Austria: Tyrol closes rural roads for tourist traffic
Dodge because of the toll or a traffic jam - that should not be possible in Tyrol. The Austrian state issues driving bans. Bavaria calls this unlawful.
The Austrian state of Tyrol wants to prevent vehicles from leaving the tolled motorways - and has issued appropriate roadblocks. Since this Thursday, a driving ban on rural roads, which are used by travelers to avoid traffic jams or to avoid the toll. This decision was announced by the state government in Tyrol a few days after the European Court of Justice (ECJ) followed suit in Austria and stopped the planned German car toll. The motorway exits in the greater Innsbruck area should also be closed, said the Tyrolean governor Günther Platter (ÖVP). Above all, the villages affected by transit traffic on the route between Germany and Italy should be relieved.

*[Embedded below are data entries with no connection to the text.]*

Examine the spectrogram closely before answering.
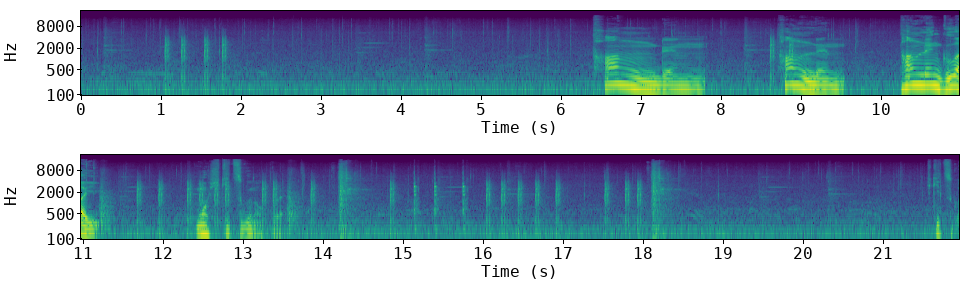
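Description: Soft menu clicks tick as selections change.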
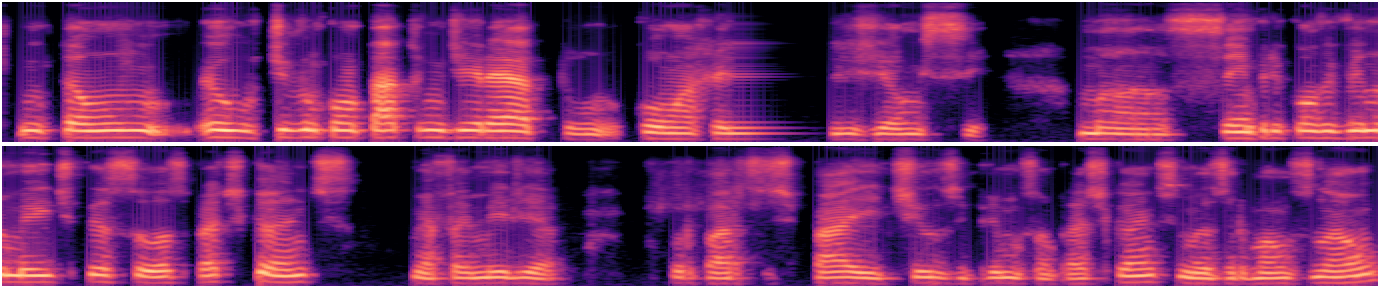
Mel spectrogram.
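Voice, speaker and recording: A man with a normal speaking voice, fairly high in pitch, with fairly even intonation at a fairly slow pace, in a dry, close sound with no echo. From southern Brazil, Rio Grande (RS). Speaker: Afro-Brazilian religion practitioner, panelist. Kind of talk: panel testimony.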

The Bavarian state government responded with indignation and incomprehension to the announcement. "The Tyrolean behavior is unspeakable and pure chicane," said Transport Minister Hans Reichhart (CSU). In addition, the behavior of the neighboring country is unlawful. "I expect the European Commission to stop this behavior very quickly and ensure free travel in Europe." Reichhart also presented countermeasures: "If the EU Commission passes this behavior, then it must also apply to the heavily loaded Bavarian motorways and highways in the border region." Talks have been agreed with Tyrol. From whose output one wants to make Bavaria reaction dependent.

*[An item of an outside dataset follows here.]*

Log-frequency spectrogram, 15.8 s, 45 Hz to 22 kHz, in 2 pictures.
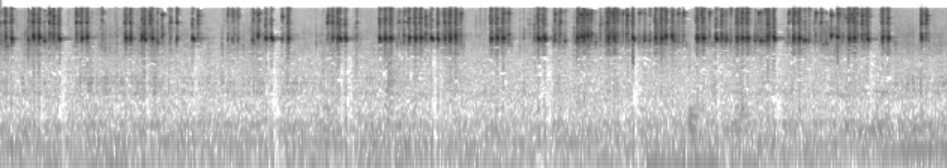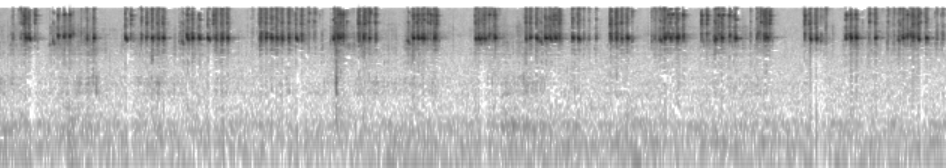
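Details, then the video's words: Live crickets give dense, rapid, high-pitched chirps, the trilled pulses following one another almost without pause over a steady, quiet background. "Live Crickets 60min "Natural Sound""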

The measure of the Tyrolean Government should apply on all weekends from Saturday at 7 o'clock to Sunday at 19 o'clock - until the middle of September. Not affected are motorists who want to go directly to Innsbruck or the surrounding villages, said Platter. The driving restrictions apply to all traffic, whether car, truck or motorcycle. Affected are the exits between Hall and Zirl on the Inntalautobahn (A12), as well as at Patsch and at Gries am Brenner on the Brenner motorway (A13). Brenner Street itself is not affected by the prohibitions.

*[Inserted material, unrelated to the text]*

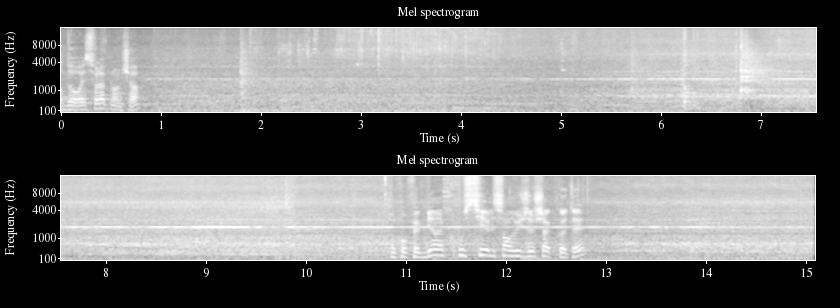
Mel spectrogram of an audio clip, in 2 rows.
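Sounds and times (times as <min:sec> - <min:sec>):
sandwiches sizzling on a hot plate: 0:02.2 - 0:04.6.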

In the meantime, precautions have been taken that the navigation devices no longer show the detours, it was said. According to the head of the Tyrolean traffic police, Markus Widmann, the operators were provided with the latest traffic data in connection with the ban. But since it is not certain that the providers feed in the new data, police patrols should now also check the blocked alternative routes.